The life of workers in the Canal Zone was filled with hardships: constant rain, backbreaking work, racial tensions between West Indian and white laborers, and the constant fear of debilitating illnesses such as yellow fever or malaria. Early working conditions were so harsh that nearly all skilled American workers deserted within a year. As work on the canal progressed, however, the Isthmian Canal Commission improved facilities and provided incentives for workers to stay.
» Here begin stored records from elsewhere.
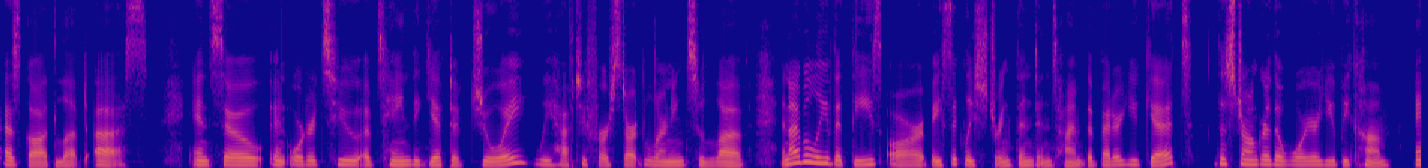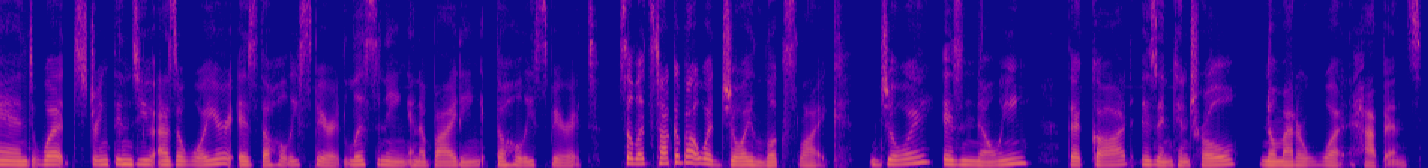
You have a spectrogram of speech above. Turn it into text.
as God loved us. And so, in order to obtain the gift of joy, we have to first start learning to love. And I believe that these are basically strengthened in time. The better you get, the stronger the warrior you become. And what strengthens you as a warrior is the Holy Spirit, listening and abiding the Holy Spirit. So let's talk about what joy looks like. Joy is knowing that God is in control no matter what happens,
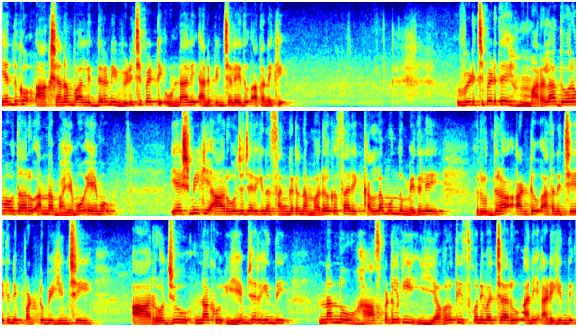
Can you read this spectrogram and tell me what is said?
ఎందుకో ఆ క్షణం వాళ్ళిద్దరిని విడిచిపెట్టి ఉండాలి అనిపించలేదు అతనికి. విడిచిపెడితే మరలా దూరం అవుతారు అన్న భయమో ఏమో. యష్మికి ఆ రోజు జరిగిన సంఘటన మరొకసారి కళ్ళ ముందు మెదిలి రుద్ర అంటూ అతని చేతిని పట్టు బిగించి ఆ రోజు నాకు ఏం జరిగింది? నన్ను హాస్పిటల్కి ఎవరు తీసుకొని వచ్చారు అని అడిగింది.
This photo gallery provides a look into the everyday life of the people that lived and worked on the canal from 1904 to 1914.
The story behind the development of the oral contraceptive that put women in control of birth control.
After 18 years of struggles, the Golden Gate Bridge opened on May 27, 1937.
High on a granite cliff in South Dakota's Black Hills tower the huge carved faces of four American presidents: George Washington, Thomas Jefferson, Abraham Lincoln, and Theodore Roosevelt.
The evolution of rhythm and blues through the careers of singers Ruth Brown and Charles Brown, with contemporary performances by both.
During the Great Depression, Americans built the Hoover Dam, one of the greatest engineering works in history.
Vivid memories of those trapped in the terrifying temblor of 1906 that killed thousands of Californians.
The life of the legendary photographer, known best for his black and white images of the wilderness of the American West.
The life story of Aimee Semple McPherson, religious evangelist instrumental in bringing conservative Protestantism into mainstream culture.